“We are getting a strong indication now that a southerly wind will get going at most levels of the atmosphere as the storm moves in,” AccuWeather’s Brian Wimer, senior storm warning meteorologist, said. “That southerly flow should be enough to pull warmer air in from the ocean and the Gulf of Mexico and effectively avoid snow altogether in Washington, DC, Baltimore, Philadelphia, New York City and Boston.”

Locations where enough snow is likely to fall and accumulate are forecast to extend from the mountains of northern West Virginia and western Pennsylvania to the northern tier of Pennsylvania, western, central and northern New York state and northwestern New England, according to AccuWeather. From six to 10 inches of snow are forecast from northern New York state to the northern parts of Vermont and New Hampshire, as well as part of northwestern Maine.

By Sunday, temperatures are forecast to climb into the 40s in Boston, New York City and Philadelphia and near 50 in DC. And although other weather systems are on tap for the last week of January, none are forecast to tap into the Arctic air that is expected to remain far back into Canada.

New England’s Algonquin Citygate posted the largest decline in the country for the prompt-month contract. February plunged $1.12 from Jan. 16-22 to reach $3.735, according to Forward Look.
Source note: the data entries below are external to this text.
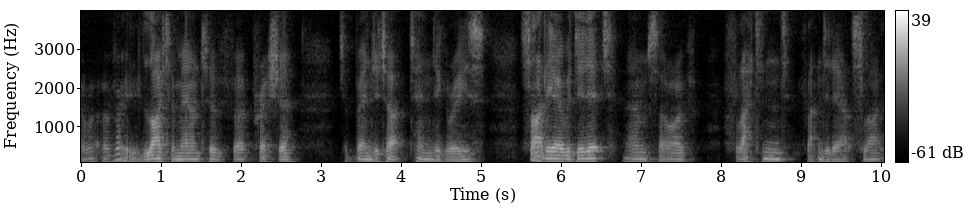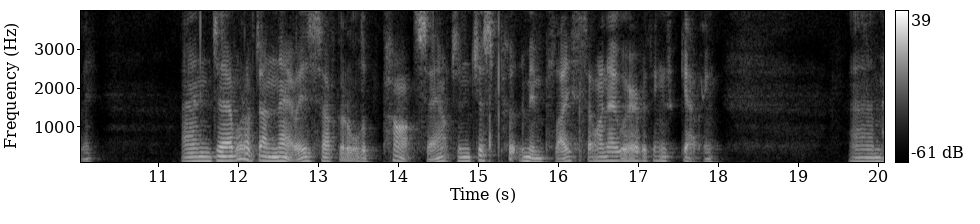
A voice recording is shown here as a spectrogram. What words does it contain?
a, a very light amount of uh, pressure to bend it up 10 degrees. Slightly overdid it, um, so I've flattened, flattened it out slightly. And uh, what I've done now is I've got all the parts out and just put them in place so I know where everything's going. Um,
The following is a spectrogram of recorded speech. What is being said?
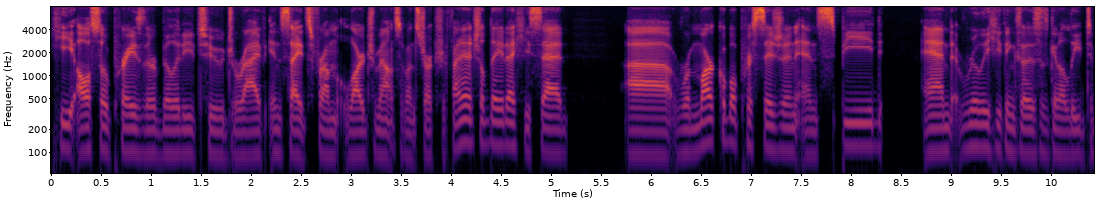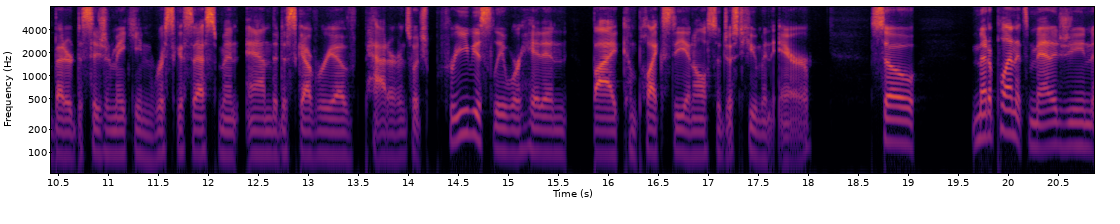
he also praised their ability to derive insights from large amounts of unstructured financial data. He said, uh, remarkable precision and speed. And really, he thinks that this is going to lead to better decision making, risk assessment, and the discovery of patterns, which previously were hidden by complexity and also just human error. So, Metaplanet's managing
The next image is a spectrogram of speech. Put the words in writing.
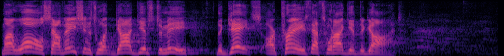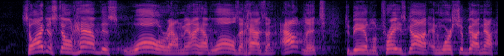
my wall, salvation is what God gives to me. The gates are praise, that's what I give to God. So I just don't have this wall around me. I have walls that has an outlet to be able to praise God and worship God. Now,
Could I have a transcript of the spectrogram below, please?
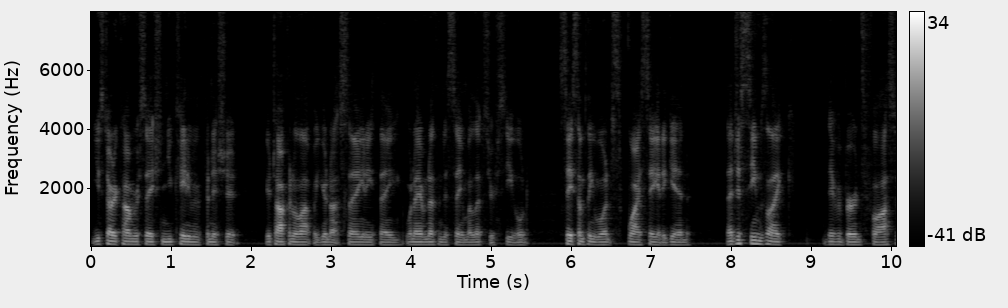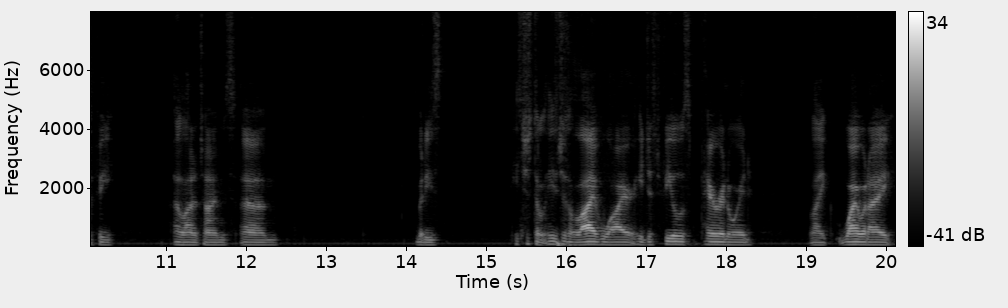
You start a conversation, you can't even finish it. You're talking a lot, but you're not saying anything. When I have nothing to say, my lips are sealed. Say something once, why say it again? That just seems like David Byrne's philosophy a lot of times. Um, but he's he's just a, he's just a live wire. He just feels paranoid. Like, why would I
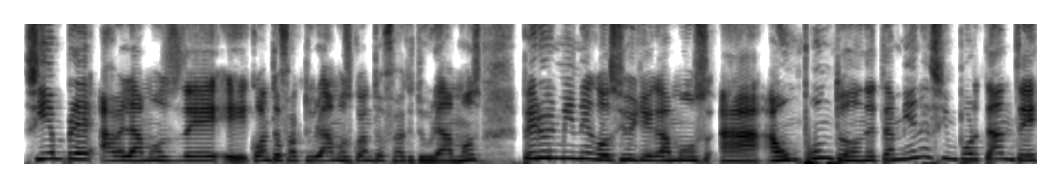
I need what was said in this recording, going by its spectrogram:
Siempre hablamos de eh, cuánto facturamos, cuánto facturamos, pero en mi negocio llegamos a, a un punto donde también es importante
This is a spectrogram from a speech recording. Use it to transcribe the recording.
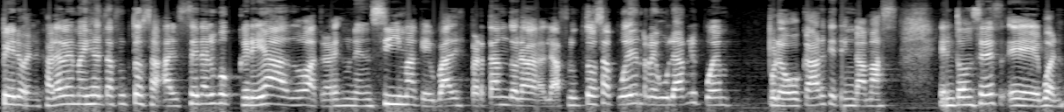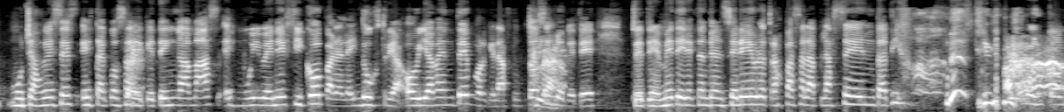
Pero en el jarabe de maíz alta fructosa, al ser algo creado a través de una enzima que va despertando la, la fructosa, pueden regularlo y pueden provocar que tenga más. Entonces, eh, bueno, muchas veces esta cosa de que tenga más es muy benéfico para la industria, obviamente, porque la fructosa es lo que te, te, mete directamente en el cerebro, traspasa la placenta, tiene un montón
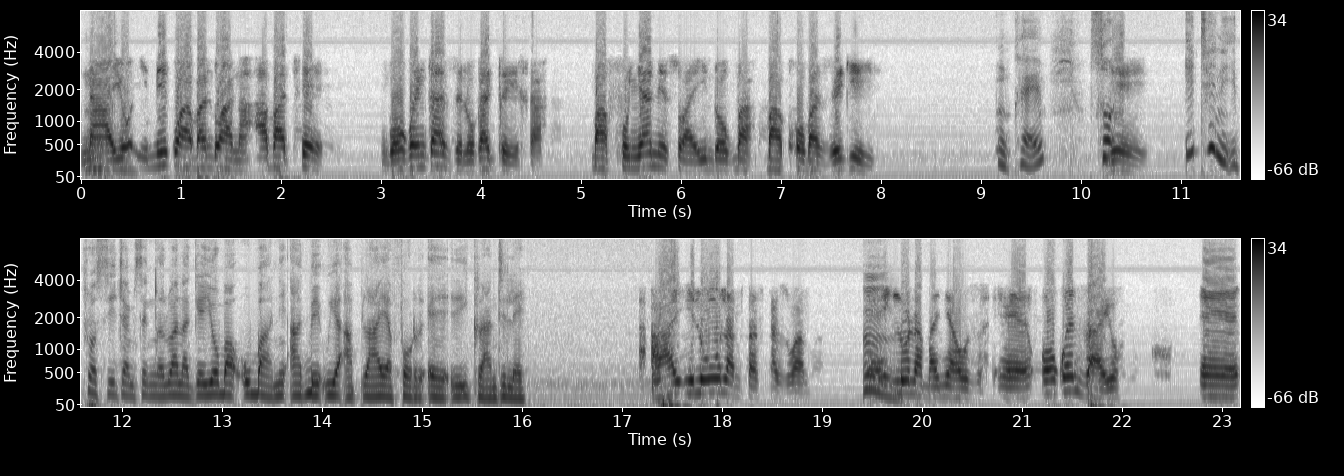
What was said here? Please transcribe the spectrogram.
Nayo inikwa abantwana abathe ngokwenkazelo kagqirha bafunyaniswa into yokuba bakhobazekile okay. So ye. ithini iprocedure msenqelwana ke yoba ubani abe uya-aplya for uh, igrant le? Hayi ilula msasazi wam Mm. eh ilula manyawuza. Eh okwenzayo eh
The balance of winter was down 76 cents to $3.44, and the summer strip was down 15 cents to $2.11. WInter 2020-21 lost 22 cents to average $5.92.

The dramatic declines extended farther south as well. Transco Zone 6 NY February tumbled 79 cents to $2.863, the balance of winter fell 53 cents to $2.522 and the summer dropped 10 cents to $1.78. The winter 2020-21 strip was down 17 cents to $4.42.
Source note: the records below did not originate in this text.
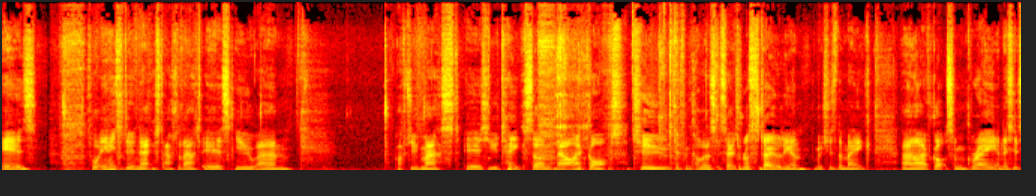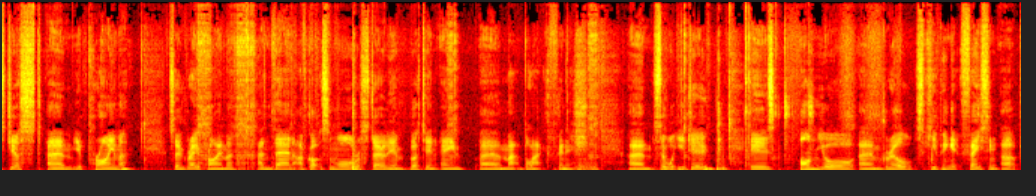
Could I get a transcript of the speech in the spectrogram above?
is so what you need to do next after that is you, um, after you've masked, is you take some, now I've got two different colours, so it's Rust-Oleum, which is the make, and I've got some grey, and this is just um, your primer, so grey primer, and then I've got some more Rust-Oleum, but in a uh, matte black finish. Um, so what you do is on your um, grill, keeping it facing up,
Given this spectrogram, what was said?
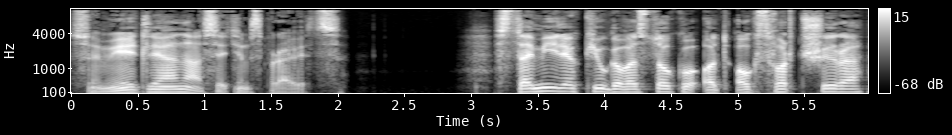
Сумеет ли она с этим справиться? В ста милях к юго-востоку от Оксфордшира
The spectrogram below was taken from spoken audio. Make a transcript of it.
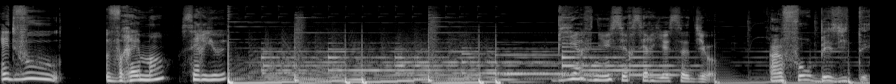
Êtes-vous vraiment sérieux? Bienvenue sur Sirius Audio. Infobésité,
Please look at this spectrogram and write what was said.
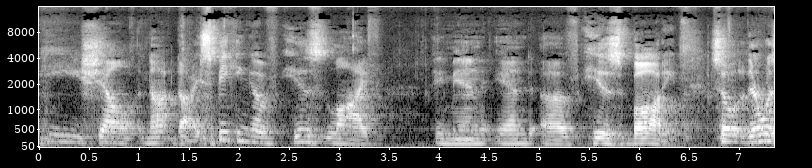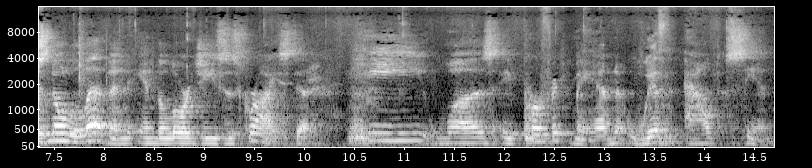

Losses were not quite as extreme in Appalachia, but Texas Eastern M-3’s declines were nothing to sneeze at. The February contract dropped 55 cents from Jan. 16-22 to reach $2.54, and the balance of winter was down 37 cents to $2.287, Forward Look data show. Summer prices fell 12 cents to $1.75, and next winter declined 15 cents to $3.54.
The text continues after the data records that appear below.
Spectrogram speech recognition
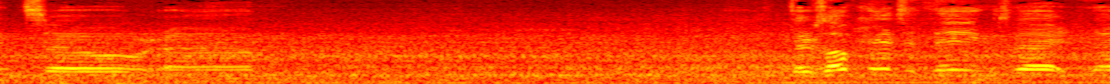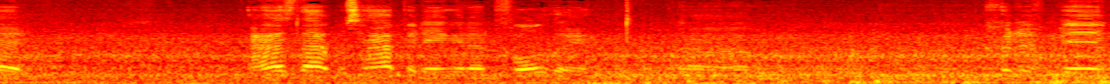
and so. Uh, there's all kinds of things that, that as that was happening and unfolding, um, could have been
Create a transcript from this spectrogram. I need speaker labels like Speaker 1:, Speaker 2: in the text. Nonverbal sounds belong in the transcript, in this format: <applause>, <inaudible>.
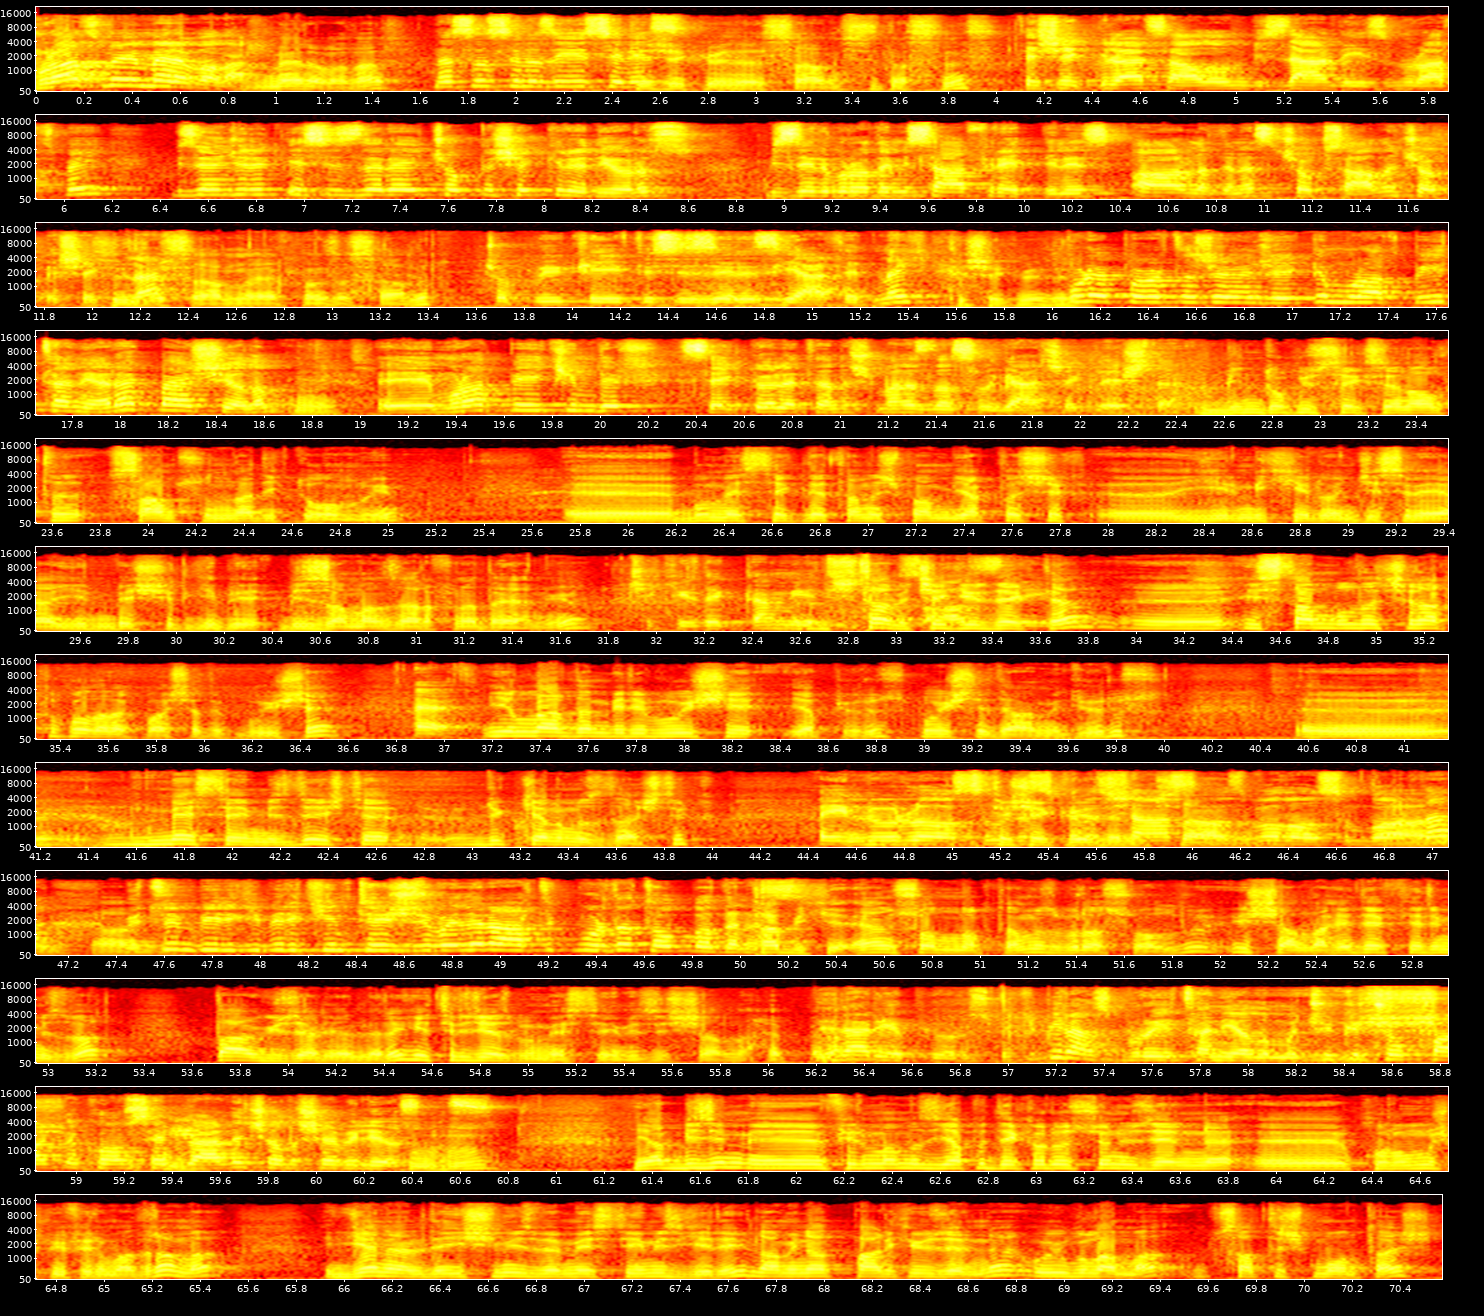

On the pipeline front, Columbia Gulf Transmission began planned maintenance Friday that was set to last through Feb. 29 and “could limit up to 822 MMcf/d of southbound flow in central Kentucky,” according to Genscape.

Columbia Gulf also declared a force majeure Tuesday because of an “unplanned mechanical failure” at the Delhi compressor in Richland Parish, LA, impacting capacity through its “AlexSEG” and “DelhiSEG” locations. The operator estimated the restriction would last about two weeks. Genscape estimated the maintenance event could limit up to 230 MMcf/d of south-bound system flows through Louisiana.

Western markets also suffered steep losses. Southern California prices for February were down 53 cents from Jan. 16-22 to $3.41, according to Forward Look. The balance of winter fell 44 cents to $2.983, summer dropped a dime to $2.85 and the winter 2020-21 strip slipped a penny to $3.67.

Northwest Sumas February dropped 26 cents to $2.058, the balance of winter slid 18 cents to $1.907 and summer lost 10 cents to land at $1.91. The winter 2020-21 strip was flat at $3.13.

In the Permian Basin, February was down only 8 cents but averaged a modest 56 cents, Forward Look data show. The balance of winter was down 6 cents to 38.3 cents, and the summer strip fell 7 cents to 36 cents. Winter 2020-21 prices fell 8 cents to $1.01.